People say that if you knew what was going to happen in your life, if you could see your future, it might be so terrifying that some would just call it quits, jump off the bridge right now, some would become bored , and perhaps others might try desperately hard to make immediate changes.  All I know is that when presented with a fork in the road, I would be really like to be privy to a preview of what was on each plate.  It would just be so reassuring, so less nail biting. And it would have made life so much easier for Helen and James!

Sunday, July 18, 2010

Jack the Rabbit

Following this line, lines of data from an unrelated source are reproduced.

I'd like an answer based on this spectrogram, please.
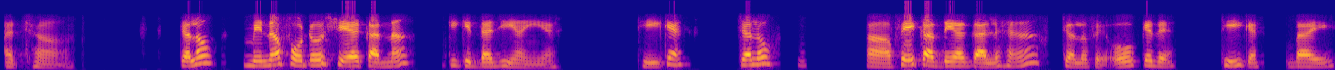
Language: Punjabi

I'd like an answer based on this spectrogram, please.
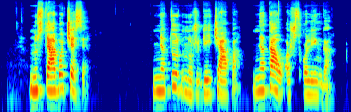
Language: Lithuanian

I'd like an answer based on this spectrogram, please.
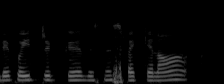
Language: Tamil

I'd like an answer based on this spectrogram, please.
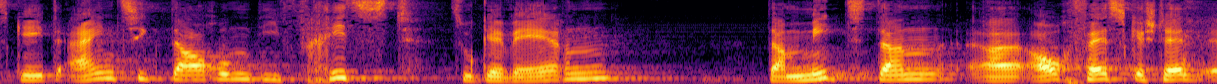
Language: Swiss German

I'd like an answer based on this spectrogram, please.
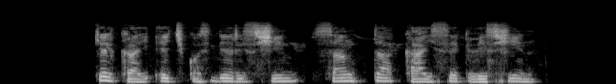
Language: Esperanto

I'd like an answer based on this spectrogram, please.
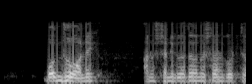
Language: Bangla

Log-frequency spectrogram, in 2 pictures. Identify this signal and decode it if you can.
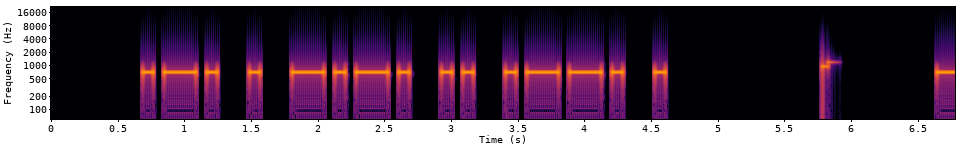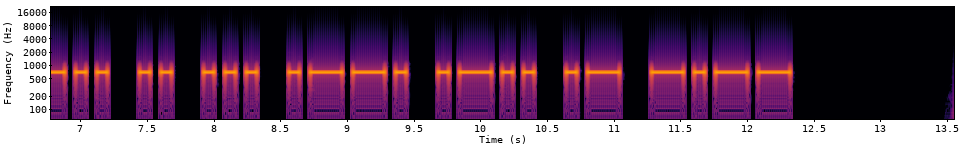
Morse code, heard as a keyed tone, about 15 wpm, 700 Hz. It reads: RECIPE DISPLAY
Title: Sentences from Top 1200 Words - New Word Drill - 15wpm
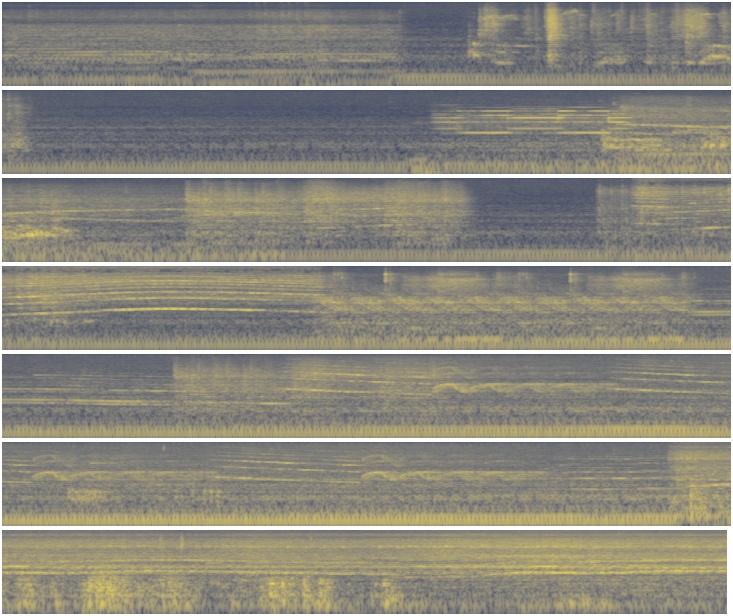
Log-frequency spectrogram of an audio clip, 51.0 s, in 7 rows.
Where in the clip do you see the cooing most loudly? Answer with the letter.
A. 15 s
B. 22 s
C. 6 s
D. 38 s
A.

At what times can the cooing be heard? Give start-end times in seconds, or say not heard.
4.7-7.5, 13.2-15.3, 20.5-22.8, 37.0-38.6, 45.0-46.9.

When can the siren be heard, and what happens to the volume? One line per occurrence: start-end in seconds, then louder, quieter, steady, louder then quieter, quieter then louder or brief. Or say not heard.
11.3-18.7 quieter
20.9-50.9 quieter then louder.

There is something to be said for these older houses. The fact that they are old makes everything that you wouldn’t tolerate in a new home, not only tolerable, but acceptable. Some call it charming. The interior doors don’t shut tightly, the windows have cracks and the floors squeak with every step you take. But I must say, I do love the hardwood floors. Scratched and stained, swollen in places so that you could almost use them as beginner skateboard ramps, but cleaning these floors is a breeze! All I have to do is open the windows and voila, nature does all the work, gathering these little dust balls in corners and along the baseboard. Then I  simply bend down and pick them up. Actually, the dust bunnies that have gathered here are not so little, less like cute little bunnies and more like scraggly rabid jack rabbits! What one person might call “disgusting” I am calling extremely efficient. I am trying to live with a more “wabi sabi” outlook on life, appreciating imperfection. Finding beauty in what otherwise might be considered only “junk pile” worthy. Not stressing over dust and other unneccesary details.

Meet Jack the Rabbit. Oh please, don't act like you've never found one of these in your house!

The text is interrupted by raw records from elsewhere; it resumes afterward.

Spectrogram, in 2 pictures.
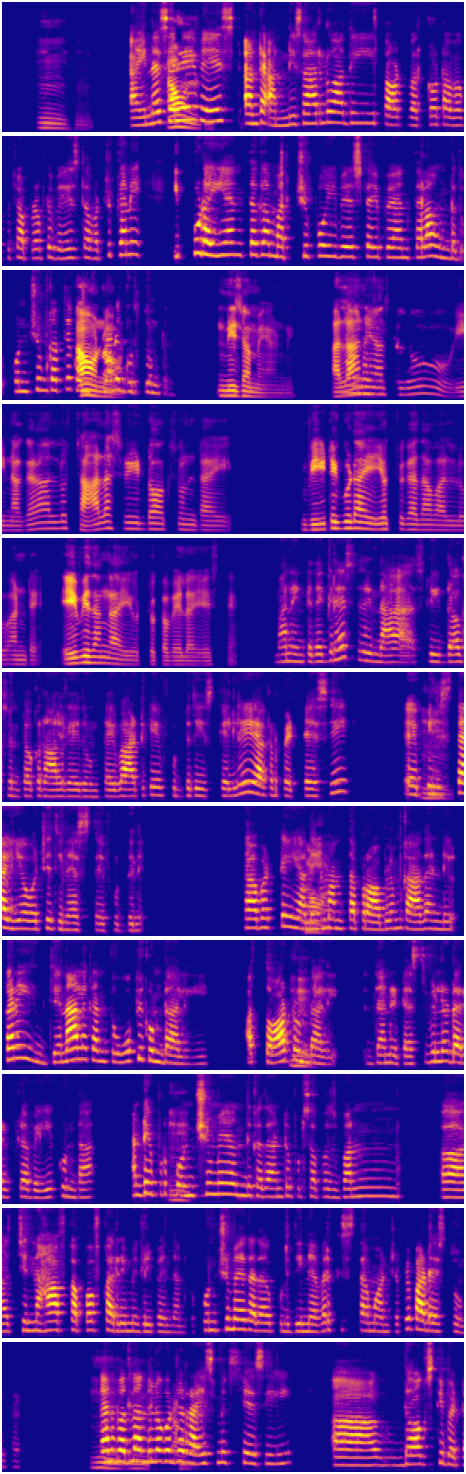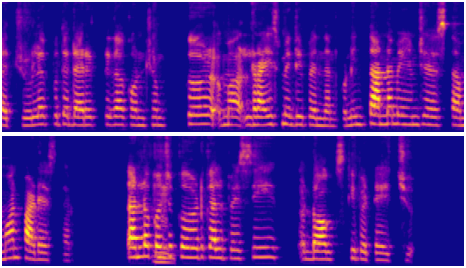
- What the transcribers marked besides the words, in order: in English: "వేస్ట్"; other background noise; in English: "థాట్"; tapping; in English: "స్ట్రీట్"; in English: "స్ట్రీట్"; in English: "ఫుడ్"; in English: "ప్రాబ్లం"; in English: "డస్ట్‌బిన్‌లో డైరెక్ట్‌గా"; in English: "సపోజ్ వన్"; in English: "హాఫ్ కప్ ఆఫ్ కర్రీ"; in English: "రైస్ మిక్స్"; in English: "డాగ్స్‌కి"; in English: "డైరెక్ట్‌గా"; in English: "రైస్"; in English: "కర్డ్"; in English: "డాగ్స్‌కి"
- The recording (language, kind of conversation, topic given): Telugu, podcast, ఆహార వృథాను తగ్గించడానికి ఇంట్లో సులభంగా పాటించగల మార్గాలు ఏమేమి?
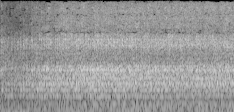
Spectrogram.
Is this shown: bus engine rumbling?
yes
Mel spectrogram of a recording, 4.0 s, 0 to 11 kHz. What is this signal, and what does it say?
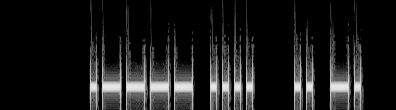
Morse code, heard as a keyed tone, about 19 wpm, 700 Hz. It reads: 1H IN
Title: Winter Field Day Exchanges 20wpm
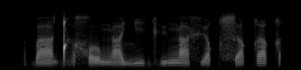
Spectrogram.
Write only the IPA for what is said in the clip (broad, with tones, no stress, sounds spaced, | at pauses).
ɓ a˩˧˩ ɡ͡ǃ ə˨˥ χ o˩˧˩ ŋ a˩˧˩ ʎ i˥˩ ɡʱ y˨˥ ŋ a˥˩ x y˩˧˩ q ɬ ə˩˧˩ q i˥ q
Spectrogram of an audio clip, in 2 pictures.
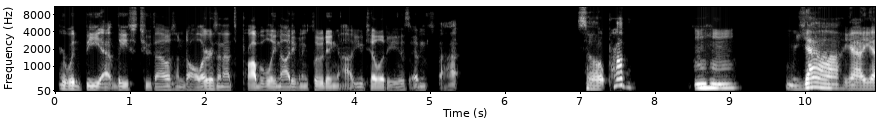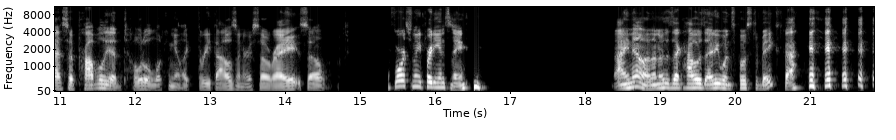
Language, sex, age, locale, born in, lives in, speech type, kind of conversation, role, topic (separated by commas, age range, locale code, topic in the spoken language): English, male, 25-29, en-US, United States, United States, conversation, advice, user, How can I balance work and family?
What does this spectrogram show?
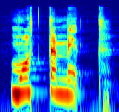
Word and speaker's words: معتمد: آپ کے اس میں معتمد۔ میم پر آپ کو یقیناً کچھ بیٹا آواز جو ہے وہ پیش کی ہے، آواز آ رہی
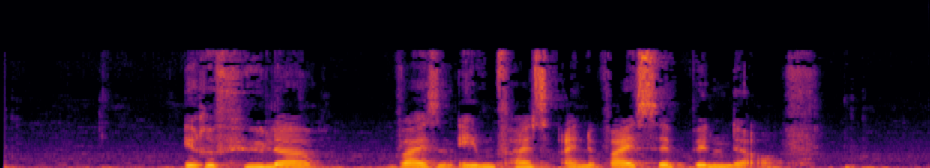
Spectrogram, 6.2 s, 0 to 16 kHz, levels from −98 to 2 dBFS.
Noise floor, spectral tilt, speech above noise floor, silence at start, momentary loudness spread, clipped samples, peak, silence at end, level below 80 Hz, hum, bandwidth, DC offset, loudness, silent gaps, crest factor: -49 dBFS; -5.5 dB/octave; 27 dB; 0.05 s; 21 LU; under 0.1%; -4 dBFS; 0.25 s; -44 dBFS; none; 11.5 kHz; under 0.1%; -22 LUFS; none; 18 dB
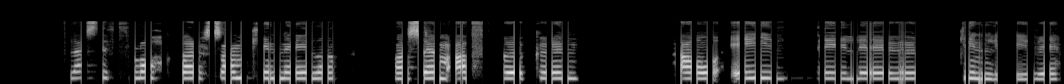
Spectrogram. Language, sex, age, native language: Icelandic, male, 13, Icelandic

Living without many of the “modern conveniences” that many of us have come to expect, to depend on, this house is teaching me to appreciate simplicity. But there are times I find myself yearning for the day I hear that comforting hum of a Bosch dishwasher, the loud grumble of a hungry garbage disposal and the thrill of hearing the A/C click on during these 95+ degree summer days. Hopefully all this charm won’t lose its charm anytime soon.

Most of the house has now been filled with our Craigslist “finds” – though some are not quite what I wanted once I got them home. I have now created a stockpile of used furnishings out in the garage – just waiting for the day I can have a great neighborhood sidewalk sale. We bought a leather sofa because it was a great price, comfortable, and I really liked the 76 year old man we bought it from. He was a retired Master Gardener from Hawaii. The sofa had been purchased in Hilo and for some “Waikiki” reason, made me want to take it home. But, the truth is, I never wanted a leather sofa nor did I want the color brown. I guess I’m a sucker for a charming old man. Now I will either be relisting it on Craigslist, or holding on to it for the day I have more space, maybe even a home office.

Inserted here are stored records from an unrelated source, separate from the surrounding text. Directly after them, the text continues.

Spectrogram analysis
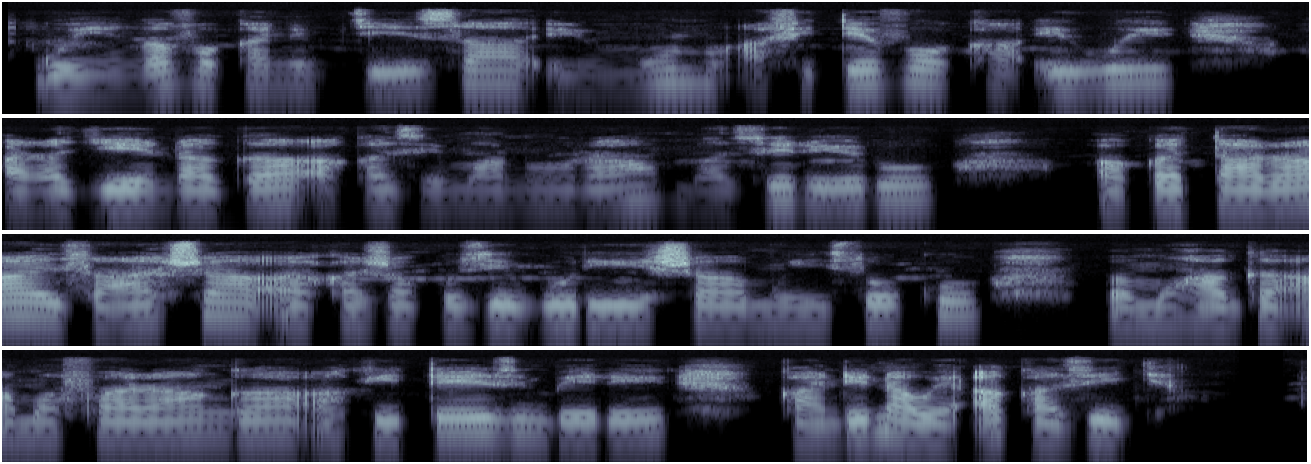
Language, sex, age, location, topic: Kinyarwanda, female, 18-24, Musanze, agriculture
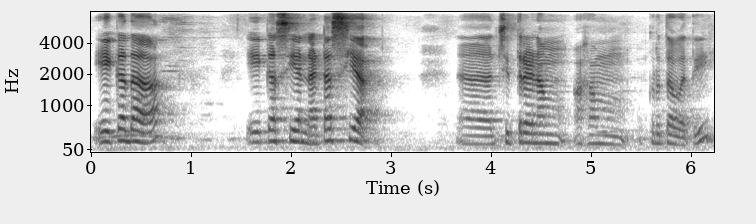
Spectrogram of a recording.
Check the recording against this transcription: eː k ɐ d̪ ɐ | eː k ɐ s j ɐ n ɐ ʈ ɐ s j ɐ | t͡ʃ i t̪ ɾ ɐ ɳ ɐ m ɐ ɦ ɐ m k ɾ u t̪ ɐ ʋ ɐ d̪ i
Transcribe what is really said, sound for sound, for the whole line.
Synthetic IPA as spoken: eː k ɐ d̪ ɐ | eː k ɐ s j ɐ n ɐ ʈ ɐ s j ɐ | t͡ʃ i t̪ ɾ ɐ ɳ ɐ m ɐ ɦ ɐ m k ɾ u t̪ ɐ ʋ ɐ t̪ i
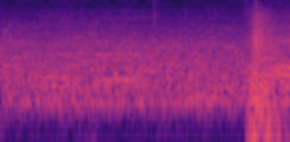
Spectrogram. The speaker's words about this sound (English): Slip slam.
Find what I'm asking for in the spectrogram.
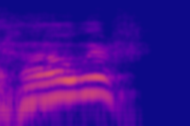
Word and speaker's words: Rauer: Bom, meu nome é Hauer, R-A-U-E-R, do jeito que se pronuncia, o sobrenome é Ribeiro Rodrigues, eu sou de Itiutaba, no Triângulo Mineiro, e sou escritor desde que aprendi as primeiras letras.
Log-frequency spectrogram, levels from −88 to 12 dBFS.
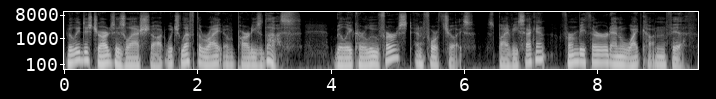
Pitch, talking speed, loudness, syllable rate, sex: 110 Hz, 160 wpm, -17 LUFS, 4.6 syllables/s, male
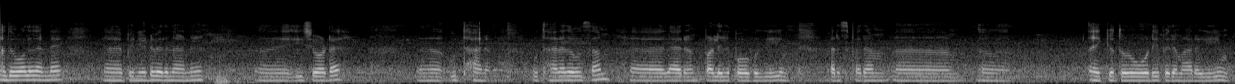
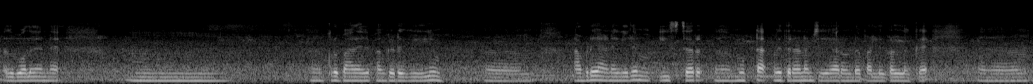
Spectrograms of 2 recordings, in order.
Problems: low volume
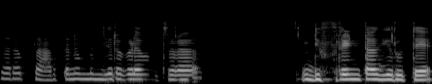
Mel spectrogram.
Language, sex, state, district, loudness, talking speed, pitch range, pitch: Kannada, female, Karnataka, Mysore, -29 LUFS, 85 wpm, 220-240 Hz, 230 Hz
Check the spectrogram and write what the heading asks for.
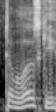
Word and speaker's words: Tobolowsky: Like, but Stephen Tobolowsky, or however you pronounce his name. – Tobolowsky, who he's delivering the same kind of performance you see him deliver everywhere.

 Persian carpet, designer coffee table, my daybed, and Leather   sofa!!!
Dressing up an old wall heater

So basically now the place is feeling like home. Reality has set back in, kicks me in the head and reminds me that I need to find something to do. Not that I haven't been trying.  I still can’t get the coffee house off my mind, still hoping something will happen with that.  I don’t have any real prospects for work on the horizon, but trusting that something “fantastic” will be coming my way. I try and clear my own “dust bunnies” from my head, clear my thoughts and vision, and sit down to make a plan. But the plan making feels forced and unnatural. Not wabi sabi at all. One thing that I have learned in my life, that has proved true for me, is not to trust either your head or your heart. They don't work well together. Trust your gut. It won’t lead you astray. Mine is telling me a few things right now. For starters, I wasn’t put here on this earth to worry about dust balls in the corner, I am not here to do some mundane tasks for another and get a measly amount of compensation that won’t even pay my simple little rent, and that there is something creative and meaningful that I am supposed to be doing. I just have to wait a little longer, try a little harder and bend down and remove those dust balls when they gather.